» Brief
Pull every "pictures" line out of the data below.
*** Dataset Section Begins ***
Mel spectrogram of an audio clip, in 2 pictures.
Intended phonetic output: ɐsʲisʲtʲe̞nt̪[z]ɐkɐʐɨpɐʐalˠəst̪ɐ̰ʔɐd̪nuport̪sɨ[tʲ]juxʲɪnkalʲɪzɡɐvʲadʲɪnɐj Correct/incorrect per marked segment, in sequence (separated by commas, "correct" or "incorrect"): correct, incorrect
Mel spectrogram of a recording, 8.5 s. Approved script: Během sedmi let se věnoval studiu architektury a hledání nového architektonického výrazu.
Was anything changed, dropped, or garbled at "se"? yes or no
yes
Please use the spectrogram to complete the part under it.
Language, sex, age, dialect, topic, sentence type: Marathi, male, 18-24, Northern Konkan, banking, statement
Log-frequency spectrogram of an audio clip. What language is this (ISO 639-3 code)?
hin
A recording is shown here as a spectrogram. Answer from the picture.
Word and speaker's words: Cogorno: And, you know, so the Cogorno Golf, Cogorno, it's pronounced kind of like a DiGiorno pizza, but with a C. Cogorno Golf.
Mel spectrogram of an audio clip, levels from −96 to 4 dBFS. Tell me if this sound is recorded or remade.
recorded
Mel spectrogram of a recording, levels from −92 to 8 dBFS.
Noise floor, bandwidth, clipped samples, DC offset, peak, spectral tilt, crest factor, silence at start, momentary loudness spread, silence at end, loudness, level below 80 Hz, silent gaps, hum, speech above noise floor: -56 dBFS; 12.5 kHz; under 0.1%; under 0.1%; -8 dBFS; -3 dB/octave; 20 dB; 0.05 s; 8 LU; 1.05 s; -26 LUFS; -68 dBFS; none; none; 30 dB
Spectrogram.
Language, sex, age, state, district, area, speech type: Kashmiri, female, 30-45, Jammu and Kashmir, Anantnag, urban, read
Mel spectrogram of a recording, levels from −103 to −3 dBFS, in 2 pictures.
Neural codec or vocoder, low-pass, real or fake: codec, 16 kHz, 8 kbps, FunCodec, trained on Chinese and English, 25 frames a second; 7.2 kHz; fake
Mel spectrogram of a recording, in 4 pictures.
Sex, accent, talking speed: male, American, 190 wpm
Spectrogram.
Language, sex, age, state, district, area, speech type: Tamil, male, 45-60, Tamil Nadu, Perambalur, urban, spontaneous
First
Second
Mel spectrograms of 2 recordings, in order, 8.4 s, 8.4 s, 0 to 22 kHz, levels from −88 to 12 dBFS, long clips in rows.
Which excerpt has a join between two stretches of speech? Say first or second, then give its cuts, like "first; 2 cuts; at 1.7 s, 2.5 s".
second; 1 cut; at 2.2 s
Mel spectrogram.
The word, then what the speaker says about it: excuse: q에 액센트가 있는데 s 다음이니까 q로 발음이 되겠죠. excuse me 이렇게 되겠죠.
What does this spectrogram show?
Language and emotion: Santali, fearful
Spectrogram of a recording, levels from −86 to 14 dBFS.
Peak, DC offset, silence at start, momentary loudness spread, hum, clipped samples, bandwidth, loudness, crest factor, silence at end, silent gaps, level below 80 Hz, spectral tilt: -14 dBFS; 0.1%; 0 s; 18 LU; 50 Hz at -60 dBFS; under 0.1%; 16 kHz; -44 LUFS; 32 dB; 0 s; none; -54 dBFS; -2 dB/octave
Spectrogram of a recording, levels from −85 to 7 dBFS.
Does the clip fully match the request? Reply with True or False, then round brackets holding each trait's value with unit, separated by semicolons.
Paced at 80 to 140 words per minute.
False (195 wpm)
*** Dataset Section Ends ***
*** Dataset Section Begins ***
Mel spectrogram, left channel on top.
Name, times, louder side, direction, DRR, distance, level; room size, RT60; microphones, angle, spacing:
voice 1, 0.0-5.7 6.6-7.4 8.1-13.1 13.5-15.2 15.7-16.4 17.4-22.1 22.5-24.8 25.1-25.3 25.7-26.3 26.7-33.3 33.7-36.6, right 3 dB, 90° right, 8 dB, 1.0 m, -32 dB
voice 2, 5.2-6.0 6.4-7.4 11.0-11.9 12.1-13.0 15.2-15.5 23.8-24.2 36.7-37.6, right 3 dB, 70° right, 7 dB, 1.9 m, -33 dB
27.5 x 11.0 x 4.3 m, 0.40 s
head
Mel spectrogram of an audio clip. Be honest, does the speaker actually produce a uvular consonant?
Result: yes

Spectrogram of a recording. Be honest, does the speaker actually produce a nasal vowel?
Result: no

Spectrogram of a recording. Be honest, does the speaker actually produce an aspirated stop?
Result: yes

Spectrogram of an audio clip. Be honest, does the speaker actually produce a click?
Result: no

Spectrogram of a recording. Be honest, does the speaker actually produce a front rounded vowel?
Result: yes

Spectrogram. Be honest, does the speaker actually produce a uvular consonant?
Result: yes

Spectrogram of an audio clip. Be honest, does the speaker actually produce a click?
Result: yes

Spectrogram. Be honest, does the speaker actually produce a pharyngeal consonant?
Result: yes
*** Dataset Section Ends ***
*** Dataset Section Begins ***
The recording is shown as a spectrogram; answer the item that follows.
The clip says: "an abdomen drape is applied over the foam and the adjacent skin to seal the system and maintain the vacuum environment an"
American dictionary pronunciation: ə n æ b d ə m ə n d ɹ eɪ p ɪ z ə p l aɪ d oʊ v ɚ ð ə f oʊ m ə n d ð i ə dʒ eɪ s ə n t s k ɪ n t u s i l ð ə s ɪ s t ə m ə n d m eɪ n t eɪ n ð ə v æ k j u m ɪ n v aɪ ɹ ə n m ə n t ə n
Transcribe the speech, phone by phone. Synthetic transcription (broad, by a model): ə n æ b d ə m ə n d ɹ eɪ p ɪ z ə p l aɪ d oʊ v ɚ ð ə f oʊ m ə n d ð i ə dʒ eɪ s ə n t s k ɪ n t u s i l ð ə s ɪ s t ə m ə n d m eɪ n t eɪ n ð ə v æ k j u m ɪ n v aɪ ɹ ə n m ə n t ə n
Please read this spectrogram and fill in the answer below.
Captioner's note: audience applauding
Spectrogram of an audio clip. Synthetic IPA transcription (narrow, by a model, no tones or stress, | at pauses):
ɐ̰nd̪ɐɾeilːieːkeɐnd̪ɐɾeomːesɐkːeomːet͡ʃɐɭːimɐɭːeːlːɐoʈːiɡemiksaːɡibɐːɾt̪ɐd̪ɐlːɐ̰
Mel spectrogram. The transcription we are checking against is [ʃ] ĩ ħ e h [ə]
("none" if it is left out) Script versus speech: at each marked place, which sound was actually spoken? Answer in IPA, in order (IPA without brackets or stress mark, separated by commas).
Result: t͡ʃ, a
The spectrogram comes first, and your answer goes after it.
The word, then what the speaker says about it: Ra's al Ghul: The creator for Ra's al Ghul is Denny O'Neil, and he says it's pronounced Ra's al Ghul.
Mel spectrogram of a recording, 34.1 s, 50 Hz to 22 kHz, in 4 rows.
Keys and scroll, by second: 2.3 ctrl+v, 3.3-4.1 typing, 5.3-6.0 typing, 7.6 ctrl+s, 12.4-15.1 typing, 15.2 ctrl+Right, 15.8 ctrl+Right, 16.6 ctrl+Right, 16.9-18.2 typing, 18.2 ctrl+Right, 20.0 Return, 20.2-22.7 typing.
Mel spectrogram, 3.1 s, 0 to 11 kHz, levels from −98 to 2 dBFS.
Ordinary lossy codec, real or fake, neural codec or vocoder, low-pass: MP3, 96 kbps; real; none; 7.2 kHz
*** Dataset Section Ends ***
» Expected output
Mel spectrogram of an audio clip, in 2 pictures.
Mel spectrogram of a recording, levels from −103 to −3 dBFS, in 2 pictures.
Mel spectrogram of a recording, in 4 pictures.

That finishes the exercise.